Chinese Wheat Production May Drop 20MMT

The first admissions that the worst drought in fifty years may lead to a significant drop in Chinese wheat production have come from analysts from the Research and Development Center of Jinshi Futures in Shanghai.

They have said that "summer wheat production might drop only 10 percent to 15 percent compared with last year, while wheat consumption would grow no more than one percent."

The problem that the Chinese government is facing is that they need to raise the price they are willing to pay farmers for the wheat. Unless this more than covers the extra cost of irrigation and fertilising the crop, then they simply won't do it.

"Farmers will be unwilling to fight against the drought if the grain can not be sold at a high price," said Ding Shengjun, a researcher with the State Grain Administration.

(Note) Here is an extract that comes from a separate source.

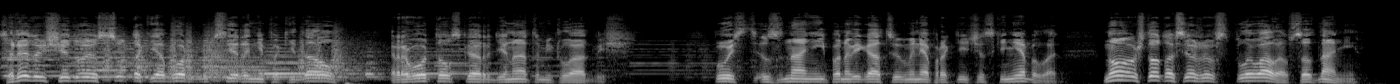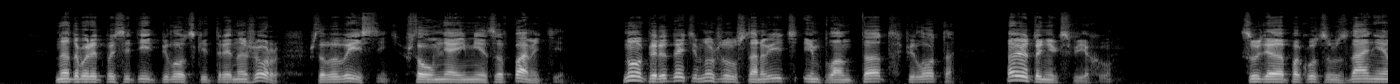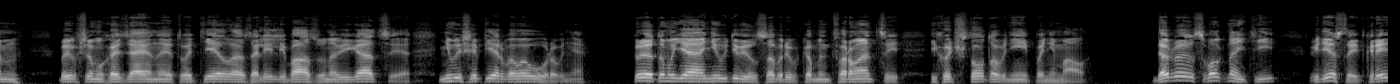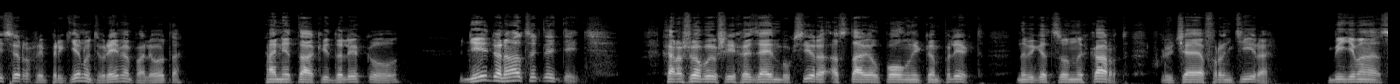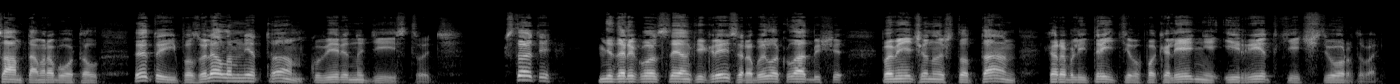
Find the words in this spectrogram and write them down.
Следующие двое суток я борт буксира не покидал, работал с координатами кладбищ. Пусть знаний по навигации у меня практически не было, но что-то все же всплывало в сознании. Надо будет посетить пилотский тренажер, чтобы выяснить, что у меня имеется в памяти. Но перед этим нужно установить имплантат пилота, а это не к спеху. Судя по куцым знаниям, бывшему хозяину этого тела залили базу навигации не выше первого уровня. Поэтому я не удивился обрывкам информации и хоть что-то в ней понимал. Даже смог найти, где стоит крейсер, и прикинуть время полета. А не так и далеко. Дней двенадцать лететь. Хорошо бывший хозяин буксира оставил полный комплект навигационных карт, включая фронтира. Видимо, сам там работал. Это и позволяло мне там уверенно действовать. Кстати, недалеко от стоянки крейсера было кладбище. Помечено, что там корабли третьего поколения и редкие четвертого.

China's wheat crop is the largest in the world, coming in at around 110-112mmt in 2008. With planting this year expected to be down around 5% that gives us an anticipated pre-drought output of 105mmt. Knock off say 12.5% and that leaves us a final production figure closer to 90mmt, some 20mmt below 2008.

And that's if they are telling the truth.